Poland asks US for Help with Investigation into Plane Crash that Killed President Kaczynski in 2010

Polish Foreign Minister Witold Waszczykowski said that on Monday, during his visit to the U.S., he will ask for Washington's help with the investigation into the Smolensk disaster that killed Polish President Lech Kaczynski in 2010.

"We'll ask whether the U.S. has any data that could be useful in the investigation of the crash... Perhaps their satellites recorded something at the moment of the disaster, or whether U.S. intelligence has received information which could be important," as quoted by Radio Poland.

Waszczykowski also commented on the words of the Defense Minister, Antoni Macierewicz, that Warsaw will join the coalition against the so-called Islamic State. According to the head of the Polish Ministry of Foreign Affairs, there is "nothing new" in this decision and requests were previously received from both the Americans and the French.

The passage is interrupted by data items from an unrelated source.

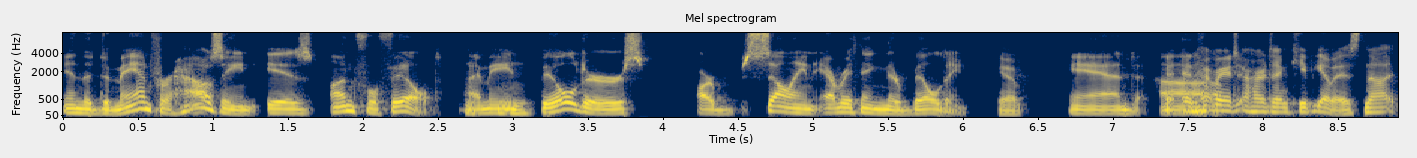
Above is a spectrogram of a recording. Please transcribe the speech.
And the demand for housing is unfulfilled. I mean, mm-hmm. builders are selling everything they're building. Yep. And, and uh, having a hard time keeping up. It's not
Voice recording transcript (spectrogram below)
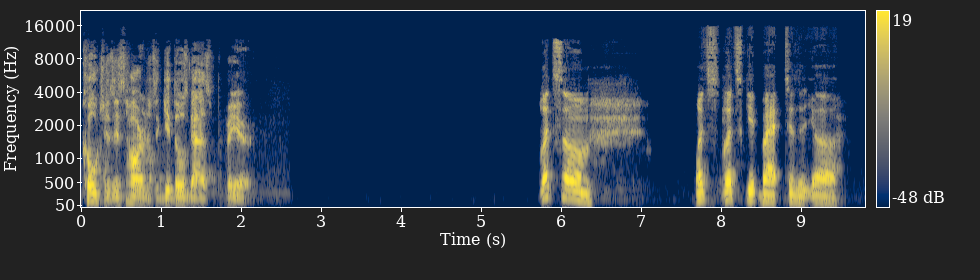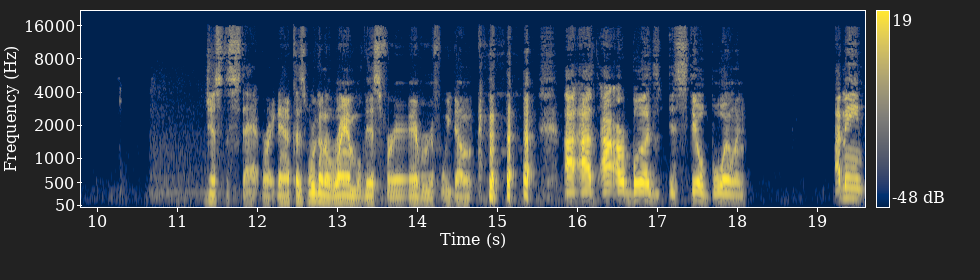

"Poland has been fighting terrorism for many years; we have troops in Iraq and in other countries... We will provide information and intelligence," Waszczykowski said.

The Tu-154 airplane carried the former President of Poland, Lech Kaczynski, and other senior civilian and military officials on board.  The plane crashed on the 10th of April 2010 while landing near Smolensk on its way to Katyn, where the Polish delgation travelled in order to hold a memorial for the Polish officers who were killed at the hands of the Soviet NKVD in 1940, an event known as the Katyn Massacre.  The plane crash took the lives of 96 people.

  Poland, USA, Smolensk air crash